* **RECORDS FOR THIS EXERCISE**
= = = = =

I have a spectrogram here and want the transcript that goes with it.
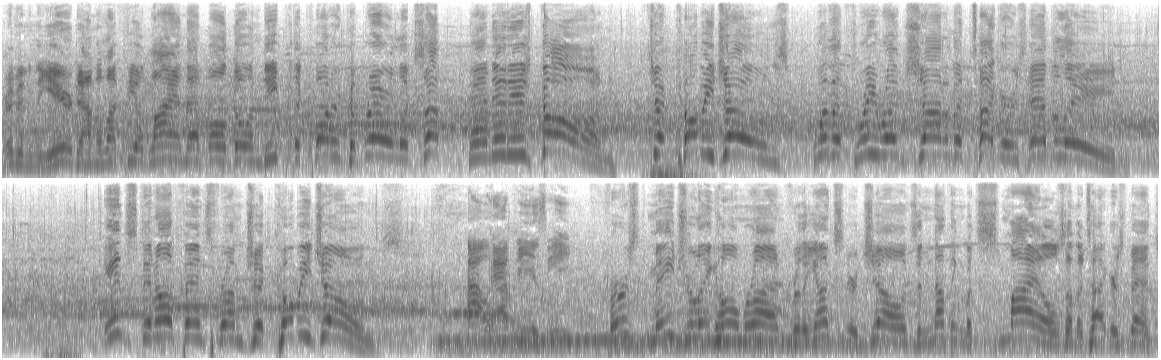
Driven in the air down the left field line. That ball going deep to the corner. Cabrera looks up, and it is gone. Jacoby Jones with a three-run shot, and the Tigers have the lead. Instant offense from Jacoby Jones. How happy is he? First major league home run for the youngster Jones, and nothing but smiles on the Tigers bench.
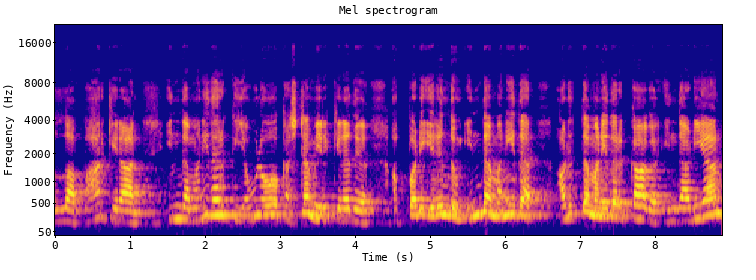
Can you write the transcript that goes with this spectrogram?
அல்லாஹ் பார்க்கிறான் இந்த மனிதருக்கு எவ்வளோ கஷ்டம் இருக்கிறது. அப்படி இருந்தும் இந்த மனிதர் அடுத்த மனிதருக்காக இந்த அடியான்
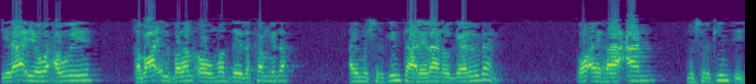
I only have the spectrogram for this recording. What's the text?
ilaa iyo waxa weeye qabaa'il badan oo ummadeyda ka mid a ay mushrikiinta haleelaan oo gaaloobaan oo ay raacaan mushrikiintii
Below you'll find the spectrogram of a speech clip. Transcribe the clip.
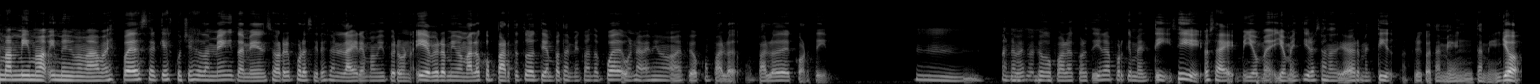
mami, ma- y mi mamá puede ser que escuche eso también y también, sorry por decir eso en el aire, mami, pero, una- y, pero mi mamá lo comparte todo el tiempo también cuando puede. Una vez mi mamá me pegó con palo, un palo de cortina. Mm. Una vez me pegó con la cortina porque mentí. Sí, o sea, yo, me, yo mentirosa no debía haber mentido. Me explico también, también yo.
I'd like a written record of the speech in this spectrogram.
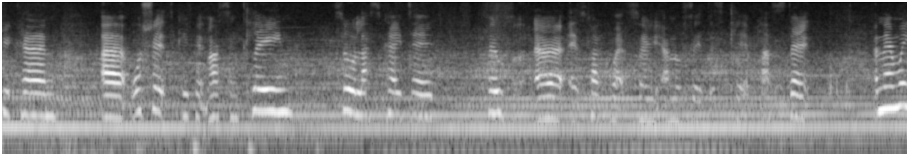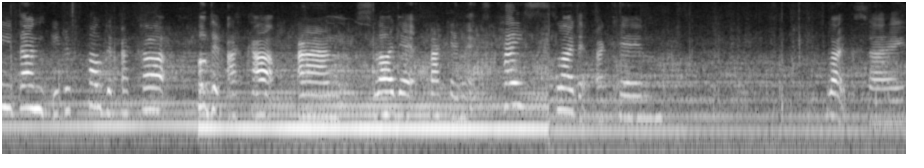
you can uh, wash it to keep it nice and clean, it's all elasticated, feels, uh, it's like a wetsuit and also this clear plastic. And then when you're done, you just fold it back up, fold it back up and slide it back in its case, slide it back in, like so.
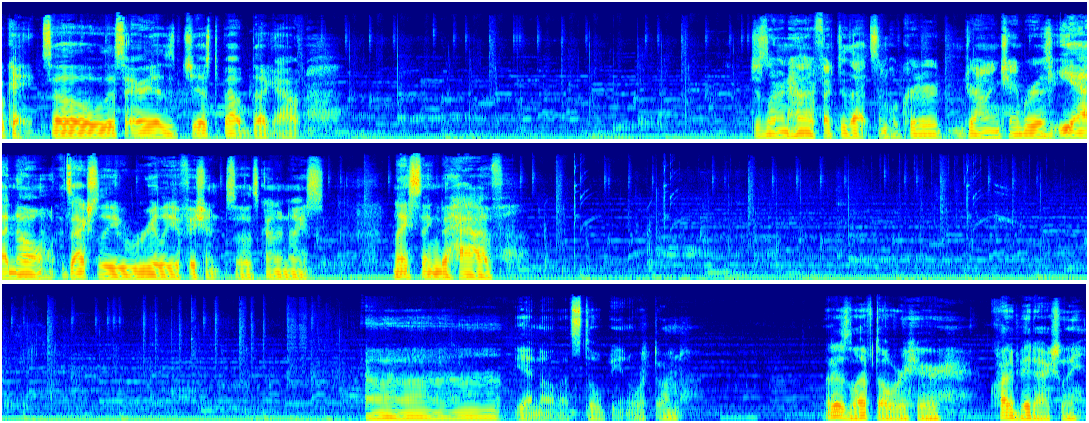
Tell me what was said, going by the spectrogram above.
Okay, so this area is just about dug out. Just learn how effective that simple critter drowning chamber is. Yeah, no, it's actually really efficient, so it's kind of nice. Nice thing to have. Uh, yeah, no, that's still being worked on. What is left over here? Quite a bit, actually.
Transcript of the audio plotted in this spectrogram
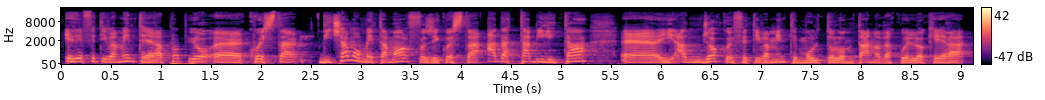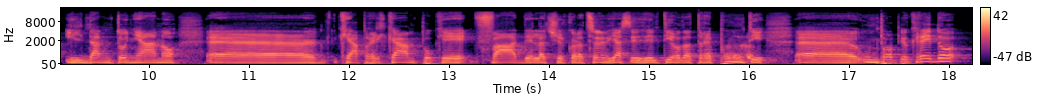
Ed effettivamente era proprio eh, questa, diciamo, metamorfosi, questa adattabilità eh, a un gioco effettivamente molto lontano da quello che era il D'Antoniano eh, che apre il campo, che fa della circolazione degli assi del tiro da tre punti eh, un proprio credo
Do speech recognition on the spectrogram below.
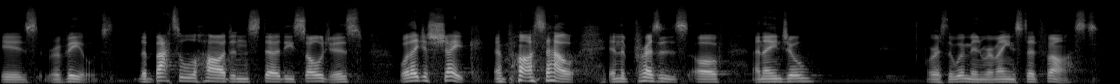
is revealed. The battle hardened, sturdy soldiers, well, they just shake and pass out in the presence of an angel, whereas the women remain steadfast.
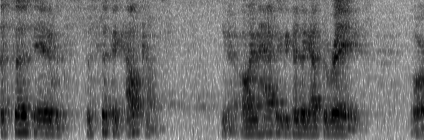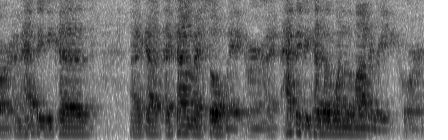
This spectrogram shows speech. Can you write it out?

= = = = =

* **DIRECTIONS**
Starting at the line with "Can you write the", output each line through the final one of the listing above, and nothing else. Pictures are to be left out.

* **TASK ANSWER**
Can you write the transcript that goes with this spectrogram?
அல்லாஹ் பார்க்கிறான் இந்த மனிதருக்கு எவ்வளோ கஷ்டம் இருக்கிறது. அப்படி இருந்தும் இந்த மனிதர் அடுத்த மனிதருக்காக இந்த அடியான்
I only have the spectrogram for this recording. What's the text?
ilaa iyo waxa weeye qabaa'il badan oo ummadeyda ka mid a ay mushrikiinta haleelaan oo gaaloobaan oo ay raacaan mushrikiintii
Below you'll find the spectrogram of a speech clip. Transcribe the clip.
mami, ma- y mi mamá puede ser que escuche eso también y también, sorry por decir eso en el aire, mami, pero, una- y, pero mi mamá lo comparte todo el tiempo también cuando puede. Una vez mi mamá me pegó con palo, un palo de cortina. Mm. Una vez me pegó con la cortina porque mentí. Sí, o sea, yo, me, yo mentirosa no debía haber mentido. Me explico también, también yo.
I'd like a written record of the speech in this spectrogram.
you can uh, wash it to keep it nice and clean, it's all elasticated, feels, uh, it's like a wetsuit and also this clear plastic. And then when you're done, you just fold it back up, fold it back up and slide it back in its case, slide it back in, like so.
Tell me what was said, going by the spectrogram above.
Okay, so this area is just about dug out. Just learn how effective that simple critter drowning chamber is. Yeah, no, it's actually really efficient, so it's kind of nice. Nice thing to have. Uh, yeah, no, that's still being worked on. What is left over here? Quite a bit, actually.
Transcript of the audio plotted in this spectrogram
Ed effettivamente era proprio eh, questa, diciamo, metamorfosi, questa adattabilità eh, a un gioco effettivamente molto lontano da quello che era il D'Antoniano eh, che apre il campo, che fa della circolazione degli assi del tiro da tre punti eh, un proprio credo
Do speech recognition on the spectrogram below.
is revealed. The battle hardened, sturdy soldiers, well, they just shake and pass out in the presence of an angel, whereas the women remain steadfast.
This spectrogram shows speech. Can you write it out?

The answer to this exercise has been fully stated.